### Records from a dataset
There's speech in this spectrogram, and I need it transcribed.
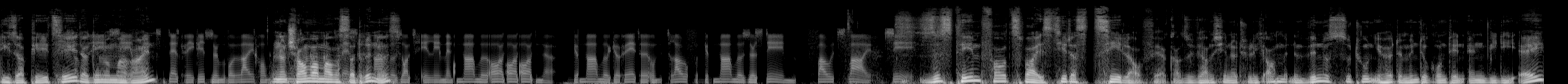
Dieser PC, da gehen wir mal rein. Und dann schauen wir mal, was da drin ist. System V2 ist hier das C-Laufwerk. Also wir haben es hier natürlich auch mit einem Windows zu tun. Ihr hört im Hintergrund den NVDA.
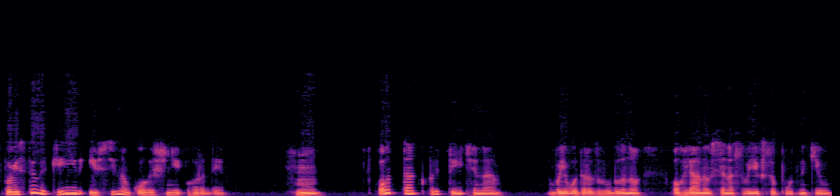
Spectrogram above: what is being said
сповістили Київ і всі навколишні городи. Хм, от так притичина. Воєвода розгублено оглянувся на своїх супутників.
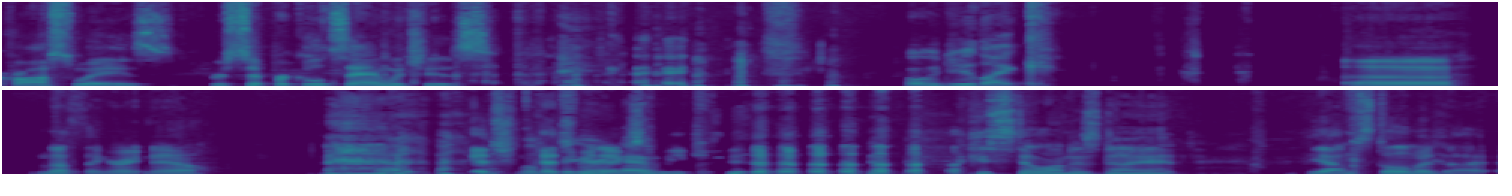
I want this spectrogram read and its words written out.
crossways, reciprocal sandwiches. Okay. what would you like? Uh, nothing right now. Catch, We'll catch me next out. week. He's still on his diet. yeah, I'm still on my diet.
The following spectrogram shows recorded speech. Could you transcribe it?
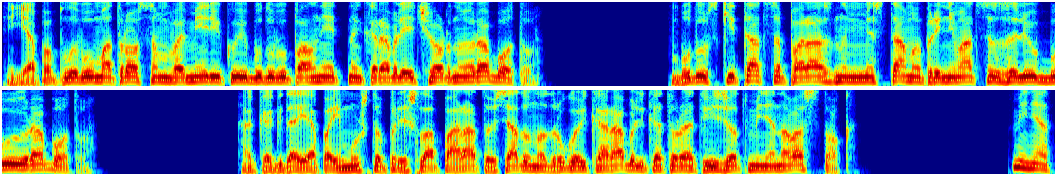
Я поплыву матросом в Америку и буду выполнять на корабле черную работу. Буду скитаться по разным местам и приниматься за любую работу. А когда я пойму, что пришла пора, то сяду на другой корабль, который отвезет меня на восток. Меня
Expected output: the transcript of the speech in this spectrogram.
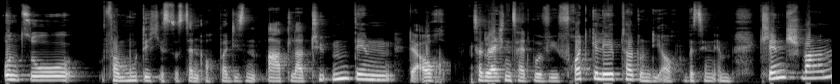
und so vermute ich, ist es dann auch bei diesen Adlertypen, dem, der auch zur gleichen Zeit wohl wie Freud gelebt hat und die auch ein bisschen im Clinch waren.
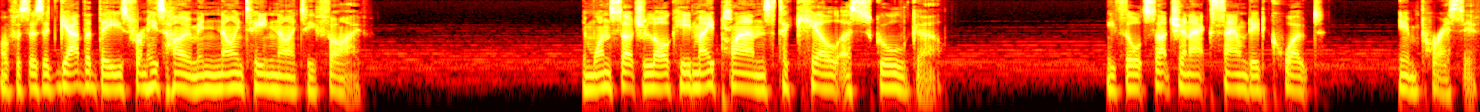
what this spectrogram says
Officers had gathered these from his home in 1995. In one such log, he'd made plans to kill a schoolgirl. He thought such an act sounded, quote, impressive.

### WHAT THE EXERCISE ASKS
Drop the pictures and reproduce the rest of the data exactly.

### SOLUTION TO THE EXERCISE
There's speech in this spectrogram, and I need it transcribed.
Dieser PC, da gehen wir mal rein. Und dann schauen wir mal, was da drin ist. System V2 ist hier das C-Laufwerk. Also wir haben es hier natürlich auch mit einem Windows zu tun. Ihr hört im Hintergrund den NVDA.
Spectrogram above: what is being said
сповістили Київ і всі навколишні городи. Хм, от так притичина. Воєвода розгублено оглянувся на своїх супутників.
I want this spectrogram read and its words written out.
crossways, reciprocal sandwiches. Okay. what would you like? Uh, nothing right now. Catch, We'll catch me next out. week. He's still on his diet. yeah, I'm still on my diet.
The following spectrogram shows recorded speech. Could you transcribe it?
Я поплыву матросом в Америку и буду выполнять на корабле черную работу. Буду скитаться по разным местам и приниматься за любую работу. А когда я пойму, что пришла пора, то сяду на другой корабль, который отвезет меня на восток. Меня
Expected output: the transcript of the speech in this spectrogram.
und so vermute ich, ist es dann auch bei diesen Adlertypen, dem, der auch zur gleichen Zeit wohl wie Freud gelebt hat und die auch ein bisschen im Clinch waren.
what this spectrogram says
Officers had gathered these from his home in 1995. In one such log, he'd made plans to kill a schoolgirl. He thought such an act sounded, quote, impressive.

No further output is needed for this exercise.